The entire piece can be found here: http://opinionator.blogs.nytimes.com/2010/10/24/stories-vs-statistics/?ref=global-home
, and a typical argument for the mathematician addresses what he called the “conjunction fallacy.” That fallacy underlies the way a creator, constructing a story in which psychological consistency matters, will layer on details in keeping with his conception of a character.
For example, imagine the tale of Fabio, a talented Italian soccer player who also happens to be gay. He feels compelled by the standards of his profession to stay in the closet, and so the poor giovannoto‘s hidden sexual orientation will find much-needed expression in many elements common to Italian masculinity. Fabio will revel in fine, tight clothes, in his exceptional skill around the kitchen, and in both welcoming his teammates and saying goodbye by kissing them on both cheeks (on the face, the face). The compiling of linked detail, in this way, certainly contributes to the creation of just about any fiction one can think of. But it’s a fallacy, Paulos reminds us. Such conjunctions aren’t the norm, statistically. He expresses the “cognitive foible” this way:
For any statements, A, B, and C, the probability of A is always greater than the probability of A, B, and C together since whenever A, B, and C all occur, A occurs, but not vice versa.
So Paulos turns up, one after another, the logical breakdowns on which storytelling depends. He concludes, indeed, with”the most fundamental tension between stories and statistics,” namely, fiction’s “focus… on individual people rather than averages.”
The upshot? Hmm, intelligent, even witty now and again, but… unexceptional.
Paulos, for all that he seems to enjoy imaginative literature, referencing Moliere and Gilgamesh and more, continually neglects how much storytelling relies on the exceptional: the marvelous, the fabulous. “Statistical improbability” seems far too mild a description for, say, Odysseus slipping past monsters and seducers to return home in late middle age — at which point, in a single busy day, he slaughters his wife’s many virile young suitors and, more’s the challenge, wins back her trust.

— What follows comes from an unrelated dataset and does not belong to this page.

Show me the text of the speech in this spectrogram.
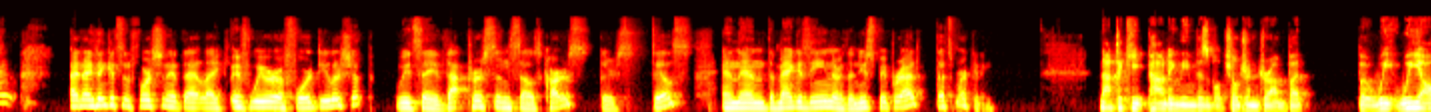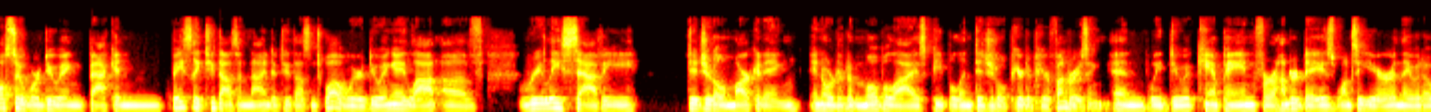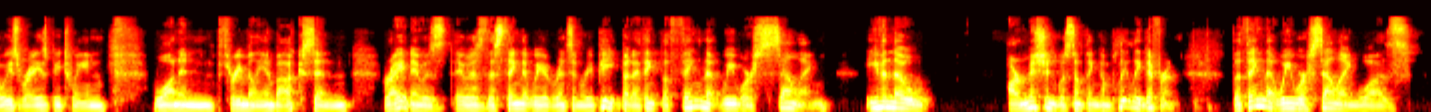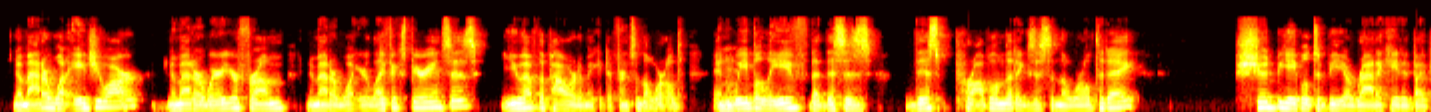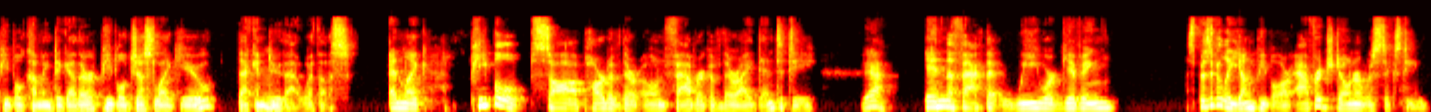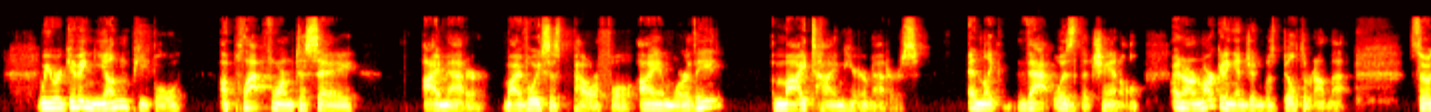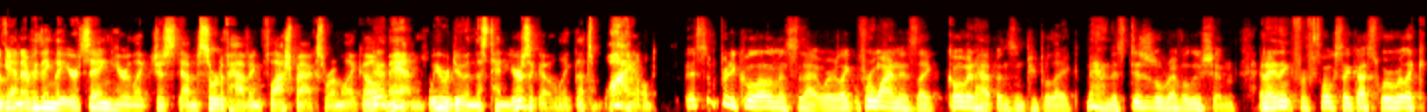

Such an outlandish gallimaufry (evinced also by a carnival word like “gallimaufry’) characterizes narrative and its hold on the human animal, much more than do pallid compilations of A, B, and C. Conjunctions certainly matter to storytelling, and especially in a story like the closeted Fabio’s. His would be another novel of society and its discontents, essentially realistic, bounded by a certain era and its expectations. Yet even a great social realist seeks to astonish, first. The Tolstoy of War and Peace, for instance, seeks to expose timeless mysteries of armed conflict and what, if anything, it might accomplish for a person, a family, and a culture. He’s about the serendipitous and terrifying reach of the animus, far more than about social and economic hegemonies.
Science tends to close down modes of astonishment. Indeed, that’s its job, rendering the Unknowable knowable, and it’s performed this job especially well over the last century or so. The human brain has heldthe concepts of “average” and “peculiar” for millennia, just as Paulos argues, but only recently has the species developed the kind of statistical machinery he operates so efficiently. Nor would any reasonable person object to such efficiency, in a wide range of cases, from when need an appropriate antibiotic to when we need the quickest way out of a hurricane’s path.
Yet when applied to an art dependent on the imagination, that machinery functions dangerously like a compactor. It turns out boxes of conjunction fallacies, when the true storyteller finds his or her vocation in those very fallacies and mashups. A story-minded man or woman will call for madder music and stronger wine, and louder call as the chatter of science and its applications rises around them. I mean that the canniest fiction-makers of our ever-more technologized era have seen the need for new-style freak shows, and they’ve delivered accordingly: with Kafka’s harried and underpaid bug, Borges’ world-smashing encyclopedia, or Barth’s infinite funhouse. Imaginative leaps like these don’t merely confound probability; they enlarge the spirit, and ennoble it by their very strangeness, their cosmicomics.